» Assignment
Pictures appear among the records. Write out all else exactly as it stands.

» Supplied entries
####################

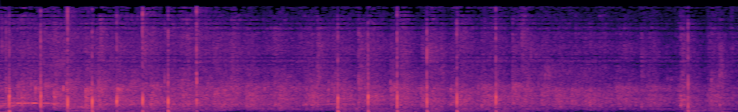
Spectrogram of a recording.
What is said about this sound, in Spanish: Entonces, la verdad, ustedes han sido lo que han hecho esto posible. Entonces, yo quiero pedir otro aplauso para todos los servidores.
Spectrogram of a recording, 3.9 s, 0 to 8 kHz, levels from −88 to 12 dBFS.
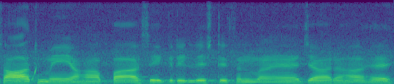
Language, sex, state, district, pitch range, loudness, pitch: Hindi, male, Madhya Pradesh, Katni, 125-130 Hz, -18 LUFS, 125 Hz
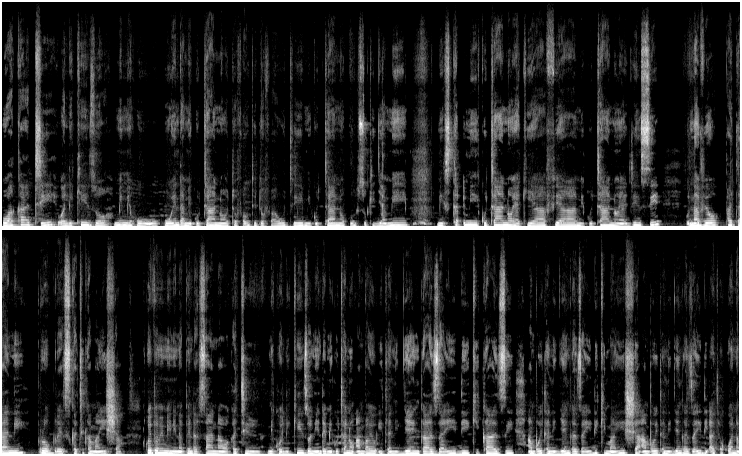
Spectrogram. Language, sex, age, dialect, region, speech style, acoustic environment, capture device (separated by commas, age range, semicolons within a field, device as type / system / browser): Swahili, female, 25-34, Kenya - Mombasa, Kenya, happy, people talking; nature, mobile / Linux / Chrome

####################

» Output of the exercise
Spectrogram of a recording.
What is said about this sound, in Spanish: Entonces, la verdad, ustedes han sido lo que han hecho esto posible. Entonces, yo quiero pedir otro aplauso para todos los servidores.
Spectrogram of a recording, 3.9 s, 0 to 8 kHz, levels from −88 to 12 dBFS.
Language, sex, state, district, pitch range, loudness, pitch: Hindi, male, Madhya Pradesh, Katni, 125-130 Hz, -18 LUFS, 125 Hz
Spectrogram. Language, sex, age, dialect, region, speech style, acoustic environment, capture device (separated by commas, age range, semicolons within a field, device as type / system / browser): Swahili, female, 25-34, Kenya - Mombasa, Kenya, happy, people talking; nature, mobile / Linux / Chrome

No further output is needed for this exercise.